“There are those moments when I’ve picked up my guitar in the middle of the night and I started playing a riff or an idea, and one that stands out to me was a new song off the new album called A Reason To Fight. And I had my acoustic guitar next to my bed, and I would start coming up with the intro guitar part, and I was playing it for a long time at the house, and I didn’t quite finish the idea.

My daughter would come into my room, and she was giving me a hard time, saying, ‘Hey, Dad! Are you ever going to make a song out of that? ‘Cos you play that every day

“I just had like two parts to it, and my daughter would come into my room, and she was giving me a hard time, saying, ‘Hey, Dad! Are you ever going to make a song out of that? ‘Cos you play that every day. You going to do anything with that?’ She was kind of busting my chops. It wasn’t far enough along where I was ready to present it to David or the guys, but I knew that I liked what I had written so far.  

“We were in the studio with Churko [Kevin Churko, producer] and he had walked out of the room. I think he was setting up microphones on the drum kit or something like that. So we were waiting for him. I was sitting in the control room, and I picked up the acoustic guitar and started playing that part, just noodling around.

“David heard it and suddenly, gravitating towards it, said, 'Just keep looping that part, keep playing it over and over,' and instantly a melody was coming to his mind, and it was just an accident because I wasn’t planning on presenting it to them yet.
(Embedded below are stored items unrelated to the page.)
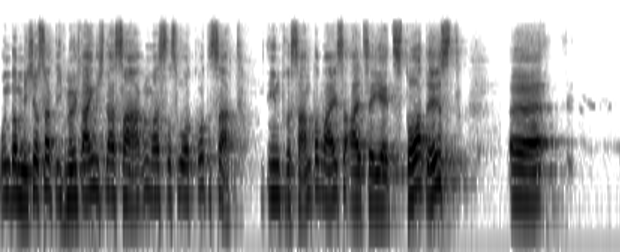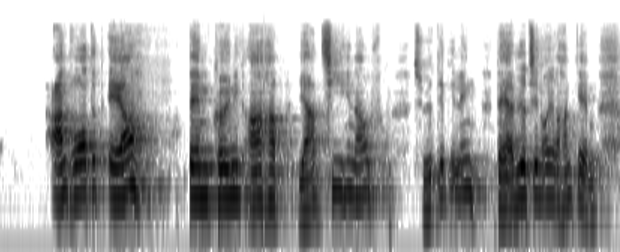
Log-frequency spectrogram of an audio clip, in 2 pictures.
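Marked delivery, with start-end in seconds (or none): 12.2-16.3 soft, quick, a bit sarcastic. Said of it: "das sagt er so ein bisschen sarkastisch".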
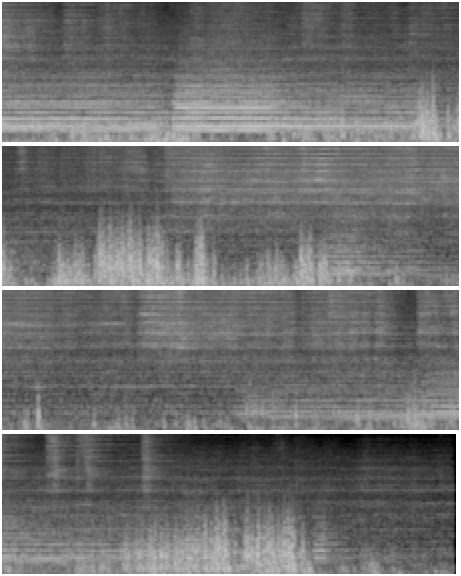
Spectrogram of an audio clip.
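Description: A train horn blows a loud chord for about four seconds at the start and sounds again more faintly around the middle. An Amtrak passenger train rolls past throughout, its wheels clicking over rail joints with some squeal.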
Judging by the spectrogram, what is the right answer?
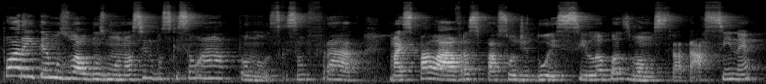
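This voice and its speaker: A bright, fairly high-voiced woman gives a grammar lesson to children. She draws out syllables slowly to show where the stress falls, and she asks the pupils' questions in her own voice. The room around her is echoey. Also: a little hiss or hum. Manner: plays both teacher and pupil asking questions. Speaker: teacher.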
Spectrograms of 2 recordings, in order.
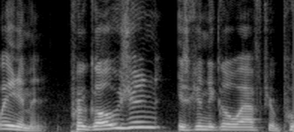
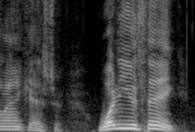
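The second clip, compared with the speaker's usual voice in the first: ordinary talk, nothing marked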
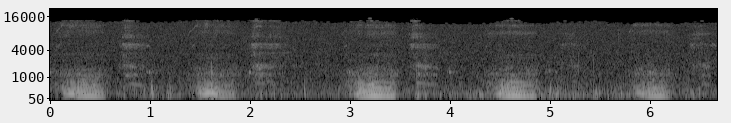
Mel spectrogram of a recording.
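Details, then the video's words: Napping female monkey, asleep on her owner and dreaming, snores steadily. Five short, husky, low-pitched breaths rasp out at an even rhythm about every 1.3 seconds, with faint soft rustles between them indoors. "Cute Little Monkey Snoring While She Naps"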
Once I heard the hook in the melody he had on top of that, it was something that we made a priority - to finish the song out and make something. It was just one of those magical moments where we felt it was happening for us.”
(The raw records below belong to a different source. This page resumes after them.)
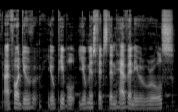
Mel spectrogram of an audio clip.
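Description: A young man playing a weary survivor in a Minecraft roleplay, talking in halting bursts with sighs and restarts. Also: fairly low pitch, fairly even intonation, fairly bright tone, soft background music. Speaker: roleplay player and channel host.

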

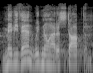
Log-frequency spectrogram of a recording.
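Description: A man's voice: fairly high pitch, steady tone, moderate pace, natural voice. Urgent, commanding professor played by a man. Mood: grave, resolute. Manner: urgent, clipped, authoritative. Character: grim, commanding middle-aged professor under threat. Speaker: actor in a horror video game. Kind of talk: dramatic game cutscene acting. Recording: dramatic music behind.

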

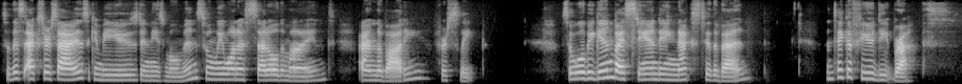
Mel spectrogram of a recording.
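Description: A woman narrating a guided sleep meditation in a gentle, measured, instructional manner. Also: medium pitch.

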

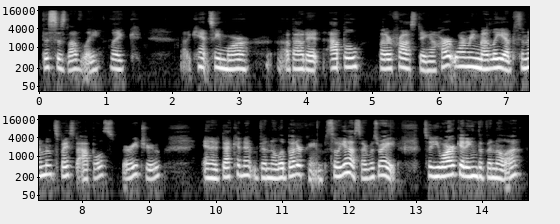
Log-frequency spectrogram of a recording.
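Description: A woman's voice: medium pitch, fairly even intonation, moderate pace. Chatty tired woman reviewing scents. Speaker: product reviewer. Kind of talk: casual product review chat. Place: small dim room indoors.

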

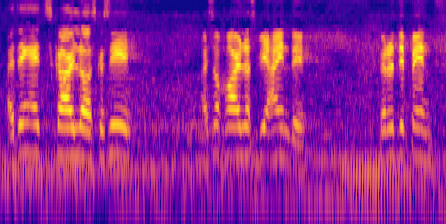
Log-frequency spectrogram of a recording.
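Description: A man's voice: high voice, steady tone, normal speed, background noise. A young man with a Filipino accent chatting casually and upbeat to camera, switching between Tagalog and English. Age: young adult. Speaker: vlogger, cyclist. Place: outdoors on a roadside and open bamboo hut. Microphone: action camera at arm's length. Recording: outdoor action camera, loud background music, chatter.

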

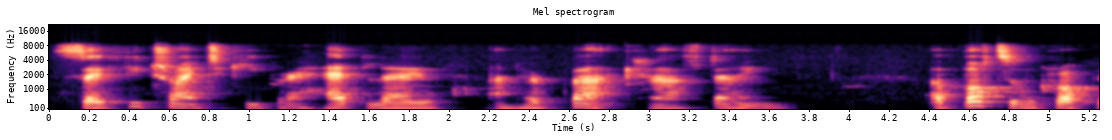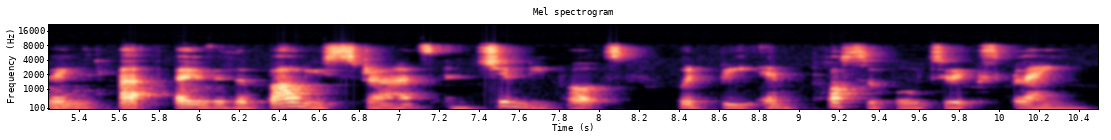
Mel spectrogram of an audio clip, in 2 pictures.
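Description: A woman's voice: sits low, a little slow, poor audio. Older woman reading a story aloud at home. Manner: gentle, musing, asks rhetorical questions. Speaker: reader of a children's novel. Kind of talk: read-aloud storytelling with chat. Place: home room, indoors. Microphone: laptop webcam.

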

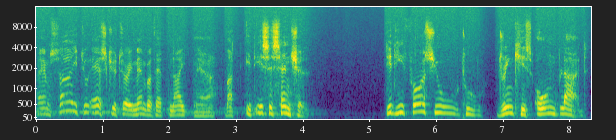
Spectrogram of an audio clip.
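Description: A man's voice: high-pitched, big pitch swings, a little slow, warm tone, husky, faint music behind, exaggerated voice. An actor playing an elderly male vampire hunter professor, formal and urgent, in a 1970s radio drama. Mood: grave.

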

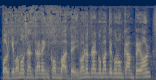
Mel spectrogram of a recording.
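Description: A man's voice: fairly high pitch, quick pace. A man in his forties hosting a TV magazine show in a studio, chatting and teasing his guest playfully. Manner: jokey, teasing, talkative. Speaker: TV magazine host. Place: TV studio set with sofas. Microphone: lapel mic.

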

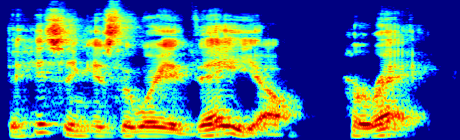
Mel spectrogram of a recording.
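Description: A man's voice: medium pitch, very animated, moderate pace, dark tone, natural voice. A man voicing an upbeat, reassuring circus clown, breezy and emphatic, in a storybook reading. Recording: roomy echo of a bare room.

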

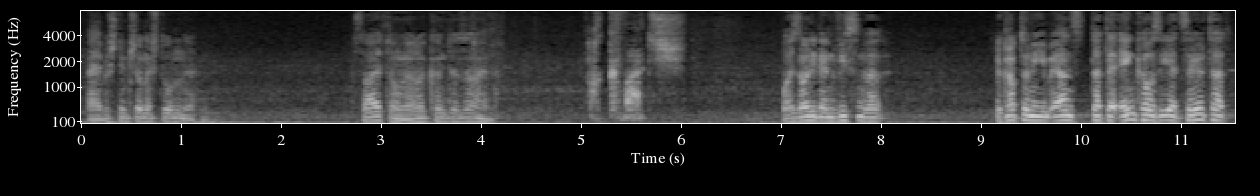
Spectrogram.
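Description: A man's voice: lowish voice, a little mellow, close to an everyday voice. A man playing a brusque, dismissive character on a telephone call in a radio crime drama, speaking colloquially.

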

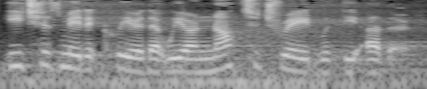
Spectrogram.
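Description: A woman's voice: fairly low pitch, quick pace, darkish tone, lightly acted. An actress playing a dutiful, controlled female military mentor in a science fiction game, giving clipped, formal briefings. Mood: cool, stern. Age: young adult. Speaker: actor in game cutscenes. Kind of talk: formal scripted mission briefing. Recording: long hall reverb, music underneath. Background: background music.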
4. You can’t force creativity, but with a little help from your friends the ideas and the progress will come

“When you are trying to write or be creative, sometimes you’ve just got to walk up and play. If you are thinking about it too hard then you are forcing it, and the creativity doesn’t come naturally that way.

“Some of my better moments for Disturbed have just come from improvising and not even thinking about anything else - I just kind of pick it up and then play, and those are the things that have developed better for me without trying to force it.”
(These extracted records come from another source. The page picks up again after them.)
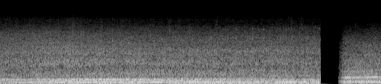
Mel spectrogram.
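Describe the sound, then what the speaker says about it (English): Lamborghini Huracan Spider supercar with its roof up, its engine roaring loudly and steadily as it passes on a Formula One race track, a sustained close drone that cuts out briefly near the end before resuming. "the loudest car of them all, the Huracan Spider, once again with the roof up"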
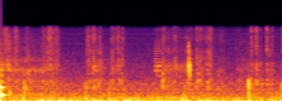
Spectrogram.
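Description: Sharpie marker writing on a sheet of paper: a quick run of short strokes in clusters with brief pauses as a word is written out.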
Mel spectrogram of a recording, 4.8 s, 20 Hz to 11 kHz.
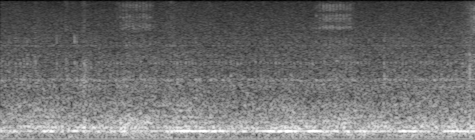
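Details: An adopted cat named Heidi, massaged during a sunbath on November 19, 2020, gives a smooth, sustained purr; the low drone holds evenly, with a couple of brief soft swishes of the massage.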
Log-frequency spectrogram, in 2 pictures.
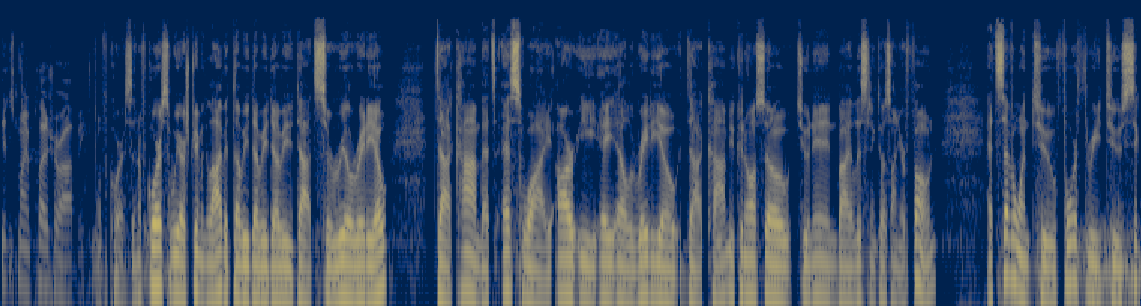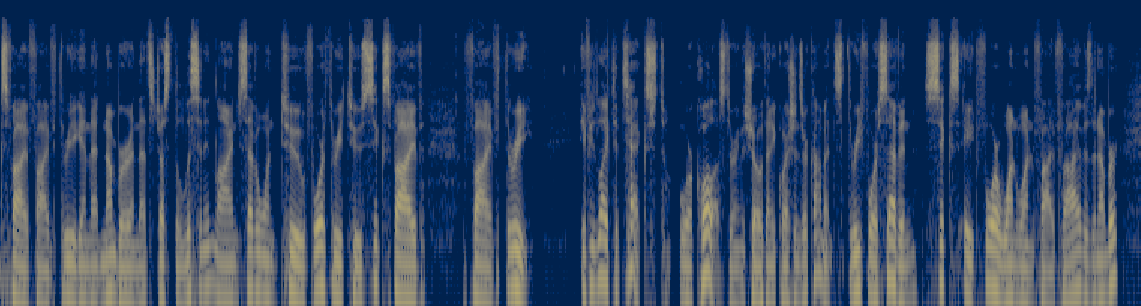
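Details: Adult male speaker; Normal speech.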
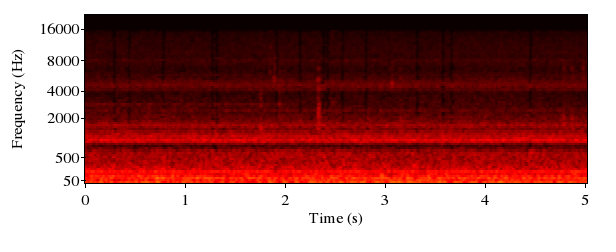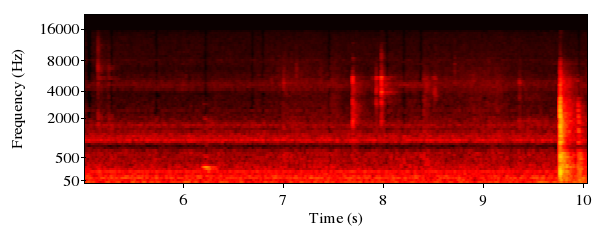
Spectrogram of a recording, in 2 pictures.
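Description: Quiet room tone with a steady electrical hum, a few faint clicks, and one sharp knock just before the end.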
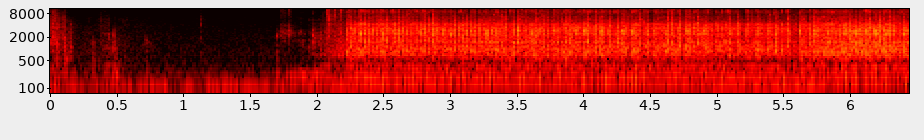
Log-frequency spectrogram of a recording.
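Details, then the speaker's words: Bafang Ultra mid-drive e-bike motor, about 600 miles, battery 46–47.8 V, under throttle: quiet clicking, then a loud harsh steady grinding roar with motor resistance after shutoff; internal motor failure suspected, power cut out. "okay it's shut off and there's resistance from the motor and that sound"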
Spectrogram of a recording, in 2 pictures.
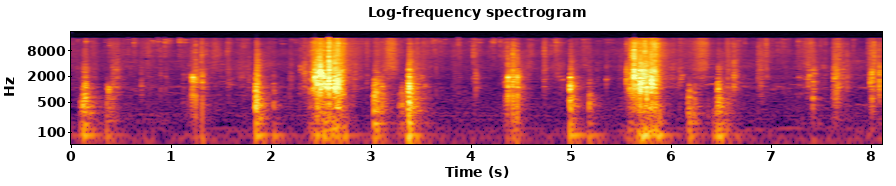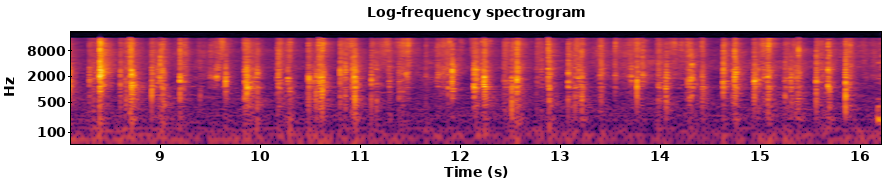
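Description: A deck of tarot cards being shuffled by hand: a few louder riffling rushes in the first six seconds, then a long run of quick, soft card flicks.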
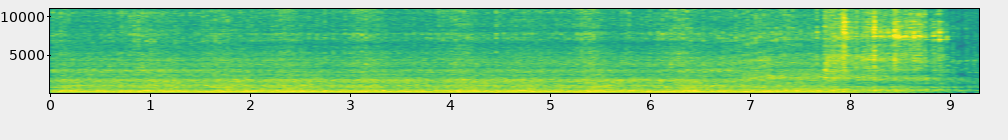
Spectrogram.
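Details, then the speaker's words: Southland push mower with 6 hp engine, cleaned up, beauty cover off; takes a second to steady out, then a quiet, steady, even single-cylinder drone before winding down at shutdown. Normal running. "It takes a second for it to steady out. It's a nice quiet runner too."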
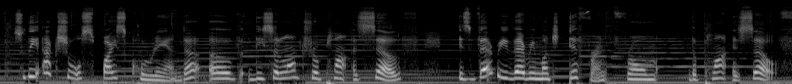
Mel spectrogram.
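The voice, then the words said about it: Bad British accent, slightly Australian. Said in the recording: “my British accent is horrendous ... Actually has a little bit of Australian twang in there”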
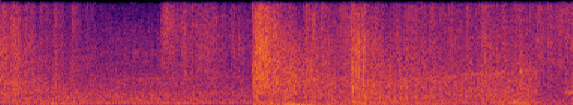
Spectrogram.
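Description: A tank fires a long-range shot during a World War II real-time strategy match, a single loud boom with a short rumbling tail under a steady bed of battle noise.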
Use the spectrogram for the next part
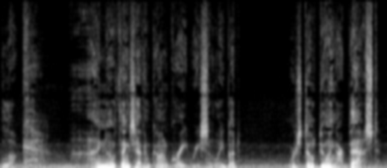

5. Confronting stage fright can help you become a better player, performer and person

“I’ll never forget my first time as a teenager, performing the first club in front of an audience. I was scared to death. I was white as a ghost, scared to death. And the second I got onstage I had such an adrenaline rush that I knew... It was the complete opposite. I got offstage and it was a drug to me. I felt like I was so scared but I knew that I wanted it again. And I didn’t know how to be a performer just yet.

For me, as a kid I was relatively quiet and shy, so once I got comfortable on stage it was like flipping a switch. It allows me to be a different person with nothing but confidence and fearlessness

“It was my first experience of having 200 people stare at us playing songs that we wrote. But once you get a taste for it, once you get up there? For me, as a kid I was relatively quiet and shy, so once I got comfortable on stage it was like flipping a switch. It allows me to be a different person with nothing but confidence and fearlessness. I just loved that feeling. I felt like I could be this person who was just screaming out to have an alter-ego.

“Have that interaction with the fanbase. I do this because I love to perform. I love being onstage. I love the interaction. I love to see their faces and their emotion when we are playing certain songs.

“I just go back to when I was a kid in the audience and seeing some of my favourite bands and you’re looking up at your heroes onstage, and I always wanted that moment where, maybe James Hetfield and I would have eye contact, and as a kid you wanna know that they acknowledged you as a fan.

“So now, for me to be on that side and be a performer, we always do our best to give our fans those moments of making a connection, staring out and making eye contact, and seeing as many people as you can and let them know that we don’t take this for granted, and we look out to them and we want to have those moments of feeling that at the same time.”

Evolution is out on 19 October via Reprise Records.